Edward Hopper’s 1928 watercolor painting, Prospect Street, Gloucester, depicts an everyday scene of buildings on a street corner in the town. Bold lines and shadows on the structures reflect the influence of sea captains in the area. Hopper was interested in exploring the borderline between public and private space, which is evident in this painting. This psychological trope of Modernism is seen in how the scene depicts a small slice of everyday life that is both recognizable and distant.
The painting’s watercolor medium adds to its ability to capture moments in time subtly. It is simultaneously loyal to its location while transcendent of its mundane subject matter.

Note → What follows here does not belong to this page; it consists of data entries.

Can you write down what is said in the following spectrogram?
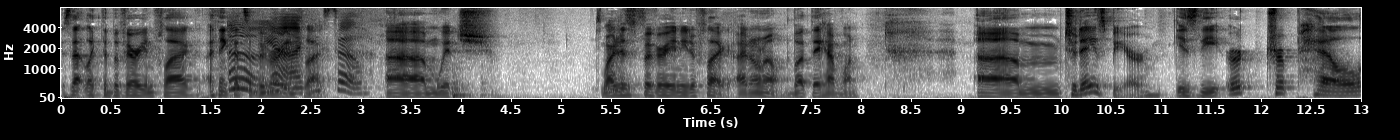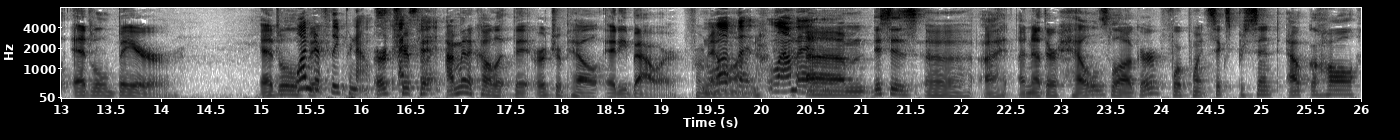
Is that like the Bavarian flag? I think that's a Oh, Bavarian yeah, I flag. think so. Um, which. Why does Bavaria need a flag? I don't know, but they have one. Um, today's beer is the Ertrapel Edelbeer. Edel Wonderfully pronounced. Excellent. I'm going to call it the Ertrapel Eddie Bauer from now Love on. it. Love it. Um, this is uh, a, another Helles Lager, 4.6% alcohol,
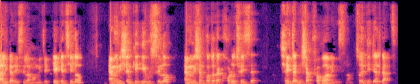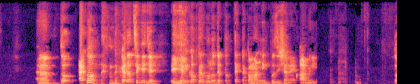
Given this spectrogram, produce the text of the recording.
তালিকা দিয়েছিলাম আমি যে কে কে ছিল অ্যামিনিশন কি কি উঠছিল অ্যামিনিশন কতটা খরচ হয়েছে সেইটার হিসাব সহ আমি দিছিলাম। সো ডিটেলটা আছে। তো এখন দেখা যাচ্ছে কি যে এই হেলিকপ্টার গুলোতে প্রত্যেকটা কমান্ডিং পজিশনে আর্মি তো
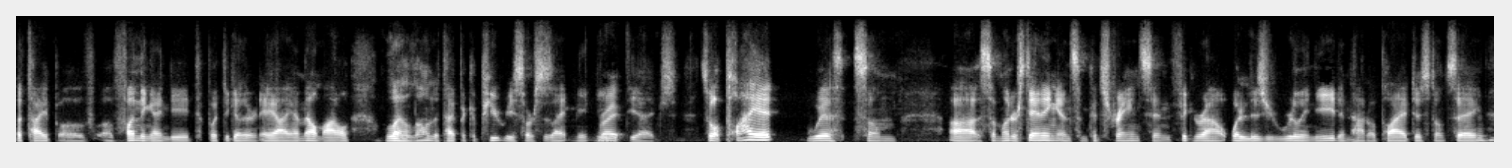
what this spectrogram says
the type of, of funding I need to put together an AIML model, let alone the type of compute resources I need right. at the edge. So apply it with some uh, some understanding and some constraints and figure out what it is you really need and how to apply it. Just don't say mm-hmm.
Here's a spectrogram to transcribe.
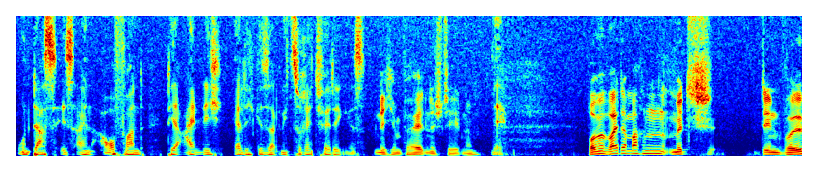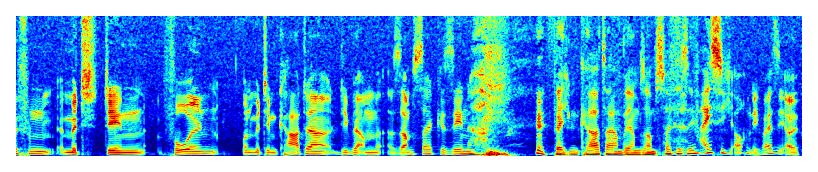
Und das ist ein Aufwand, der eigentlich, ehrlich gesagt, nicht zu rechtfertigen ist. Nicht im Verhältnis steht, ne? Nee. Wollen wir weitermachen mit den Wölfen, mit den Fohlen und mit dem Kater, die wir am Samstag gesehen haben? Welchen Kater haben wir am Samstag gesehen? Weiß ich auch nicht, weiß ich auch nicht.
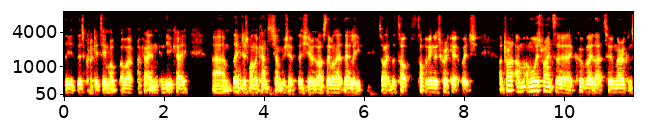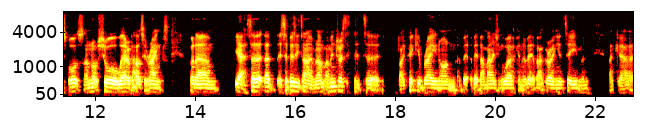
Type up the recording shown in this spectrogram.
the, this cricket team I, I work at in, in the UK. Um, they've just won the county championship this year as well, so they won their, their league. So like the top top of English cricket, which I'm trying, I'm, I'm always trying to equivalent that to American sports. I'm not sure whereabouts it ranks, but um, yeah, so that, that, it's a busy time, and I'm, I'm interested to like pick your brain on a bit a bit about managing work and a bit about growing your team and like uh,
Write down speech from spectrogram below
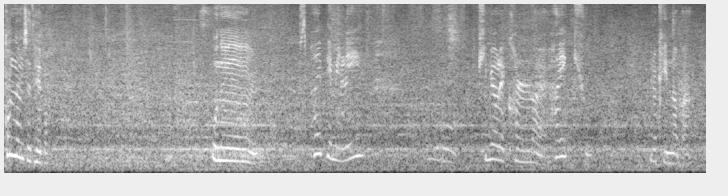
팝콘 냄새 대박. 오늘 스파이 패밀리 귀멸의 칼날, 하이큐 이렇게 있나봐요.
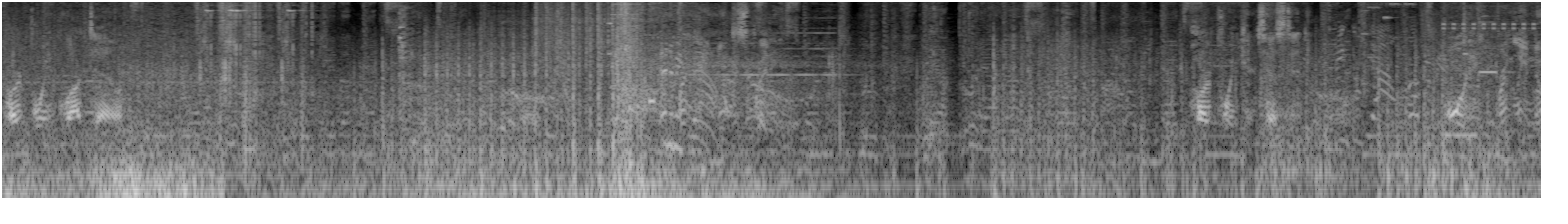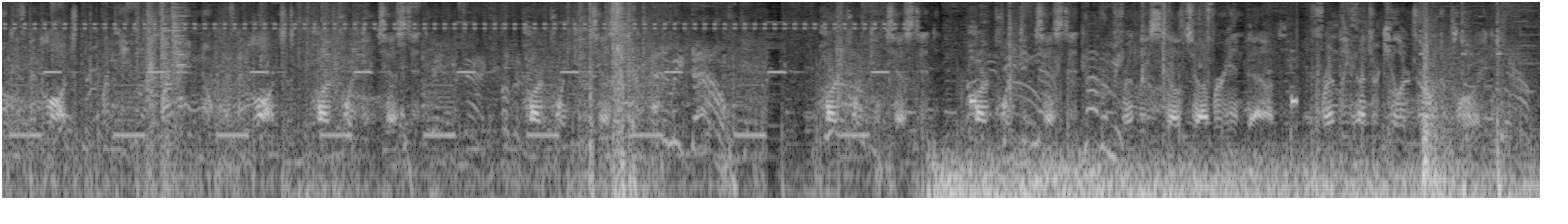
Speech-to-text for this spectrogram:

The play between light and shade creates a sense of isolation within a densely populated area.
Apart from this work, Edward Hopper also created many other notable paintings such as Nighthawks, Luncheonette, and Chop Suey painted within his New York studio environment. However, as he preferred to paint everyday scenes of houses rather than ships or waterfronts like other artists focused on those subjects.
In 2007 at an auction where it was sold for over 105% above mid-estimate confirmed this artwork’s significance as one that appeals to art collectors and enthusiasts alike despite its understated subject matter.